/---

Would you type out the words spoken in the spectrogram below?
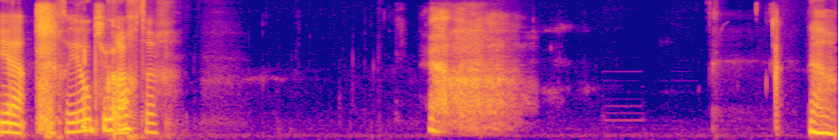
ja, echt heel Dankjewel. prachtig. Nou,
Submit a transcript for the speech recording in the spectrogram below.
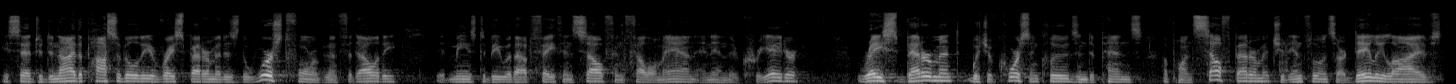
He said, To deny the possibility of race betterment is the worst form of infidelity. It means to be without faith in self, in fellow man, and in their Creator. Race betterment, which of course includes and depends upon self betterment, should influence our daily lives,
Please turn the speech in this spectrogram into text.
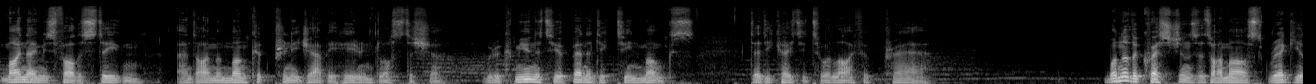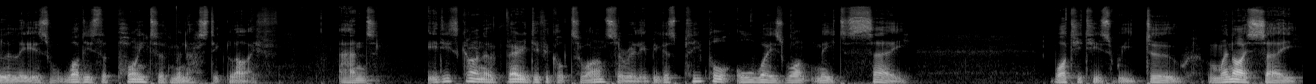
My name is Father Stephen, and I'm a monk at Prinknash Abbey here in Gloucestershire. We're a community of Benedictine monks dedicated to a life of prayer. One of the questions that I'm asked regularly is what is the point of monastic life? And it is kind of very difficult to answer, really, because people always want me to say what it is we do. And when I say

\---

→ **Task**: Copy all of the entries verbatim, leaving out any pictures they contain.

→ **Output of the exercise**:
Would you type out the words spoken in the spectrogram below?
ja, echt heel Dankjewel. prachtig. Nou,
Submit a transcript for the speech recording in the spectrogram below.
He said, To deny the possibility of race betterment is the worst form of infidelity. It means to be without faith in self, in fellow man, and in their Creator. Race betterment, which of course includes and depends upon self betterment, should influence our daily lives,
Please turn the speech in this spectrogram into text.
My name is Father Stephen, and I'm a monk at Prinknash Abbey here in Gloucestershire. We're a community of Benedictine monks dedicated to a life of prayer. One of the questions that I'm asked regularly is what is the point of monastic life? And it is kind of very difficult to answer, really, because people always want me to say what it is we do. And when I say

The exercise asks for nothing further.